Stuart J of Seattle responded:
Mr Bennett had zero intention of keeping the team in Seattle. Mr Stern knows how to play the game: blackmailing a city to increase the amount taxpayers pay up so the team moves strikes fear into other cities, who are then forced to pony up in order to keep their team. Who wins? The league and the owners. Who loses? Fans and taxpayers.
And Seattle taxpayers are the ones who have forced the NBAs hand and proved what a fraud the league is, because the arena deal on the table now is much better than what Seattle would have gotten a few years ago, and is probably much better for taxpayers than an increase in sales tax, which according to Wikipedia is what taxpayers are paying for the Chesapeake / Ford arena.
Mused David of Toledo:
Why should the public pay for "sports subsidies" when the public is incapable of reducing the national debt, seeing that every American has health insurance, maintaining our infrastructure, providing jobs for all our wounded warriors, etc.?
Why can't billionaire sports team owners, who realize enormous windfall profits when they sell to the next owner, pay for their own stadia? (George W. Bush bought into the Texas Rangers for $600,000 and cashed out 9 years later for 14.9 million.)

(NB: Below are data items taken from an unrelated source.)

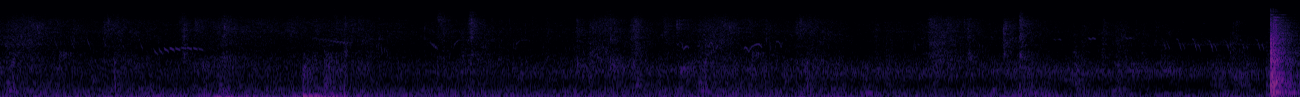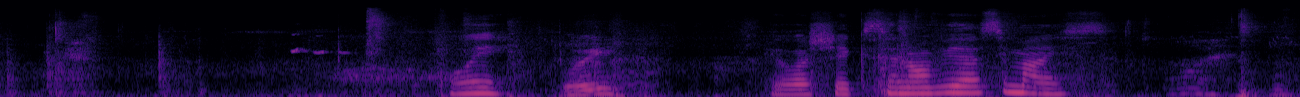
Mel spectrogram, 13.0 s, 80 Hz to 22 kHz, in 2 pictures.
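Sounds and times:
faint bird chirps: 7.6s - 8.8s.

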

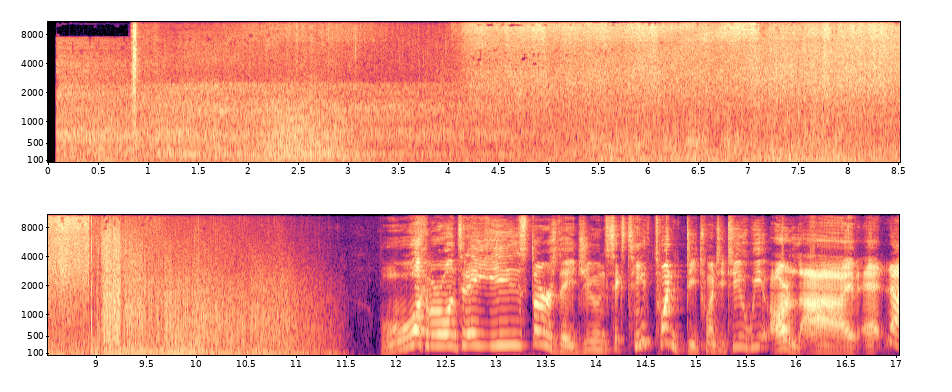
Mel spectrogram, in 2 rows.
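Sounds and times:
deep fire rumble: 0.1s - 11.6s
crackling fuse hiss: 1.8s - 9.1s.

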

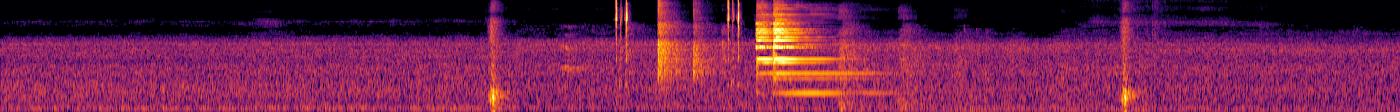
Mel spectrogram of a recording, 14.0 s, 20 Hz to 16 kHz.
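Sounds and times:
clicks: 7.3s - 9.0s
bright ringing chime: 7.3s - 9.2s
sharp knock: 7.3s - 9.2s.

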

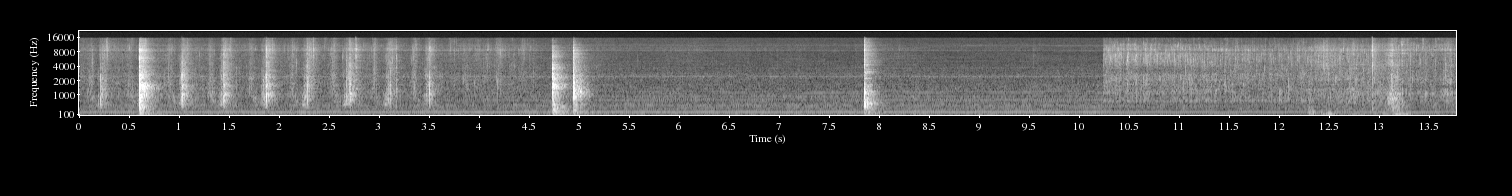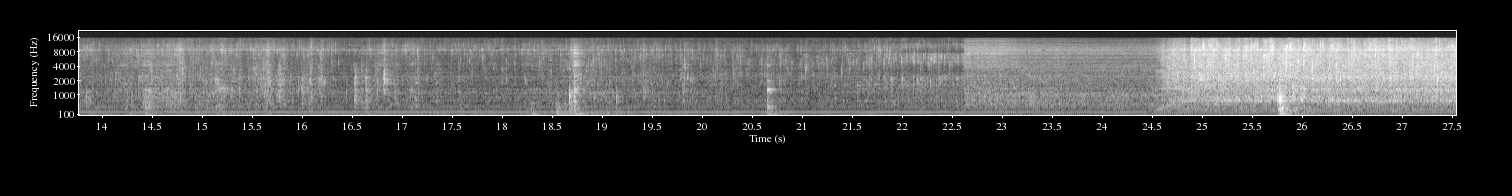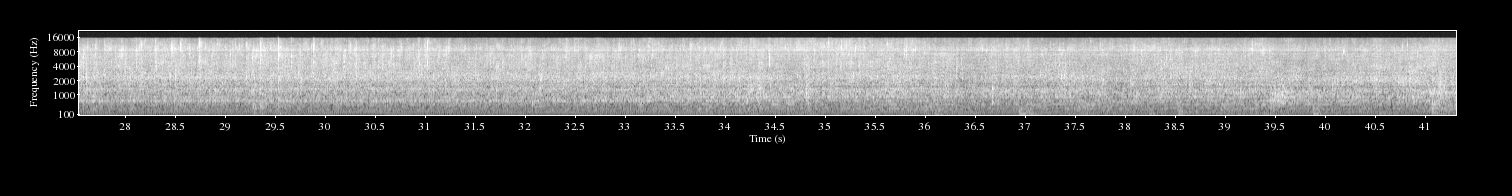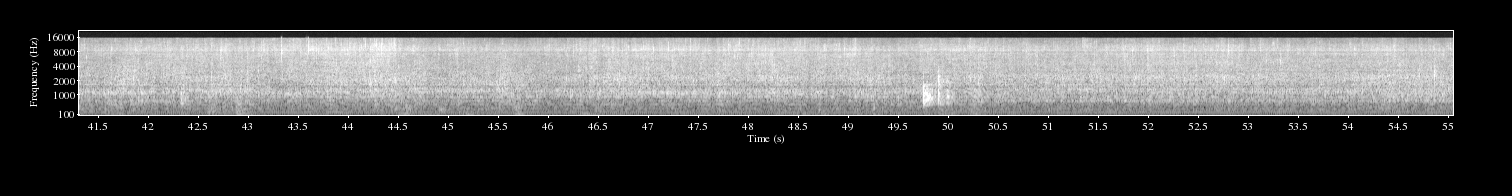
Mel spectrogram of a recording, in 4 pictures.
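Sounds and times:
wooden spoon stirring meat: 0.0s - 4.4s
meat sizzling in a pot: 10.3s - 16.0s, 24.6s - 55.0s.

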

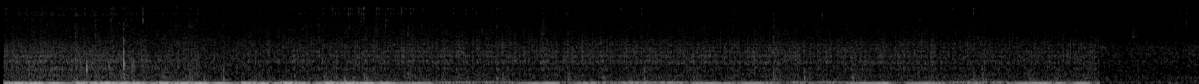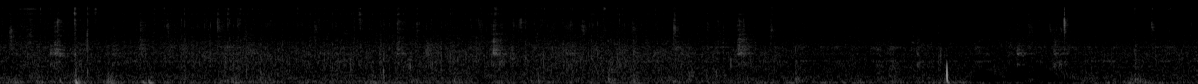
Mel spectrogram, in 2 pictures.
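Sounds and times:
drops ticking: 0.0s - 11.0s
heavy low rumble: 0.0s - 11.0s
steady rain: 0.0s - 23.9s.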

Stuart J added:
The way the league blackmailed Seattle was no fairy tale. The way sports teams in general extort taxpayers is not a fairy tale. The Thunder was built on the backs of Seattle fans who had to endure a terrible last season as the now Oklahoma GM cleared cap space so that Mr Bennett and Mr McClendon would lose less money before they moved the team to OKC.
A word from the author

In Behind the Cover Story: Sam Anderson on the Civic Magic of the OKC Thunder, the Times Magazine blog asked the author a few questions:
You are a basketball obsessive. What drew your eye to this particular story?
The Thunder is a magical team. Everyone wanted to hate them after the debacle over whether the team would stay in Seattle, and many succeeded and even kept it up for a few years. But the team became so likable on so many levels (the personalities, the playing style, the organizational class, James Harden’s beard) that a lot of that hate just melted away. That’s not to say that many people in Seattle don’t hate them still, understandably. But the players are so young, they had all of this potential and then they actually realized it — which is such a rare thing in sports.

Your article has a sort of precapitalist fairy-tale quality. Is money the big bad wolf?
I think it is a sort of old-timey “golden era of sports” type of story. It kept reminding me of stories of the Brooklyn Dodgers of the 1940s and ’50s — how it was just this perfect fusion of community and team. But then of course the Dodgers got sucked off to the West Coast and Brooklyn went into a downward economic spiral that lasted something like 40 years — and that was all about money. The amazing thing about the Thunder is that the team’s origin story is definitely not a precapitalist fairy tale. Ask anyone in Seattle. But now the team has come to seem that way.
Anderson, by the way, wrote a 9/16/07 article for New York Magazine about Dodgers nostalgia and Atlantic Yards, Exorcising the Dodgers.